    Skinny Buddha

    Built in 2011, this remarkable 75ft-tall seated Buddha, with either most of his ribs or a 14-pack showing, is a 'meditation image' that falls stylistically somewhere between manga cartoon and Cubism. This Buddha gets marks for being a fairly unique representation amid Mandalay's thousands of almost identical representations of the Enlightened One.

  • Sights in Mandalay

    Kuthodaw Paya

    Kuthodaw Paya, aka the ‘world’s biggest book’, draws tour-bus crowds to see its 729 slabs that retell the Tripitaka canon, which is effectively part of the Buddhist Bible. Note that many of the slabs are placed behind grated entrances in small stupas (and are written in Pali), so it's tough to make out the text. Nearby, the Sandamuni Paya (admission includes entrance here) has more such slabs.

  • Sights in Mandalay

    Setkyathiha Paya

    Mostly hidden behind shopfronts, this large elevated pagoda complex includes a ‘golden rock’ lookalike and an enormous sacred bodhi tree planted by U Nu, Myanmar’s first post-independence prime minister. However, it is best known for an impressive 17ft-high seated bronze Buddha, cast in 1823 by King Bagyidaw.

  • Sights in Mandalay

    Sandamuni Paya

    At this shrine, you'll find 1774 ensconced marble slabs inscribed with commentaries on the Tripitika (Buddhist scriptures). Along with the stone slabs at Kuthodaw Paya (admission includes entrance here), these stone tablets are often deemed the ‘world’s biggest book’.

  • Sights in Mandalay

    Marble Workshops

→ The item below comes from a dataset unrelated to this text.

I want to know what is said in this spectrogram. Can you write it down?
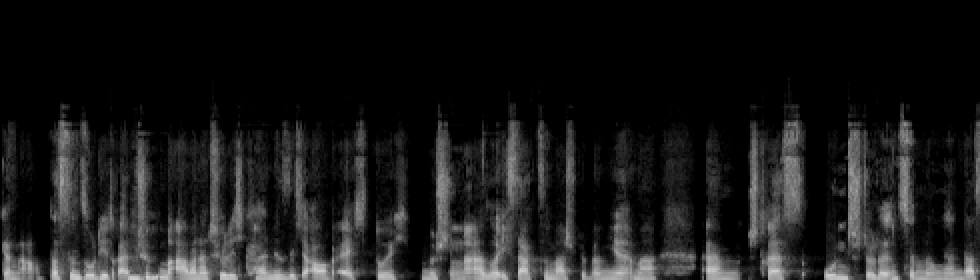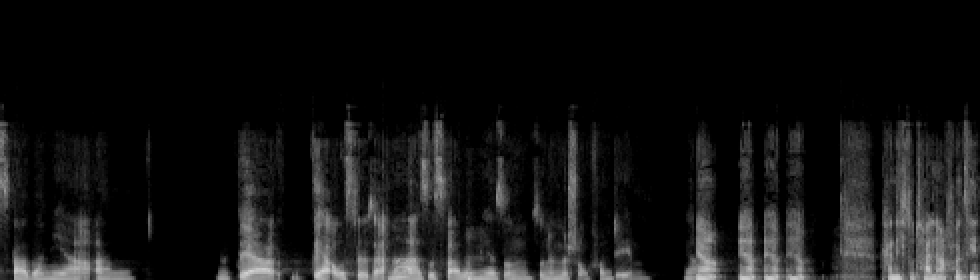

    Lining the Sagaing–Mandalay road, just southeast of Mahamuni Paya, is workshop after workshop (an estimated 75 in total) where you can see (or purchase, if you're not concerned about airline excess-luggage fees) slabs of rock being blasted, chipped and polished into buddhas of all sizes.

  • Sights in Mandalay

    Flower Market

    This small market takes up a few blocks, which by midday become littered with multicoloured clouds of blossoms and piles of cut stems and leaves.

  • Sights in Mandalay

    Peshawar Relics

    Three tiny shards of bone, believed to be Buddha relics, were discovered in 1908 by British archaeologists at the site of a once-great ancient stupa at Peshawar (in today's Pakistan). For years they were displayed on Mandalay Hill, but after thefts of associated gemstones alerted authorities to their vulnerability, the relics were moved to a dusty little museum room in the U-Khanti Monastery at the base of the hill. It's best appreciated with a knowledgeable guide.

  • Sights in Mandalay

    Eindawya Paya

    Ranged around a sizeable stupa glowing with gold leaf, Eindawa was founded in 1847 by King Pagan Min, whose princely palace once stood here. The complex offers a refreshing dose of relative quiet and serenity, given the bustle of nearby markets.

  • Sights in Mandalay

    Ma Soe Yein Nu Kyaung

    Across the creek from Shwe In Bin, the city's largest monastery lacks an ancient historical pedigree and is primarily a collection of modern dorm accommodation and lecture halls. It does sport a ‘Big Ben’ clock and a unique six-storey octagonal library tower topped with a great viewpoint. The monastery has long been noted for the politically forthright views of its monks, and it's the base of controversial monk Ashin Wirathu, figurehead of the anti-Muslim nationalist 969 movement.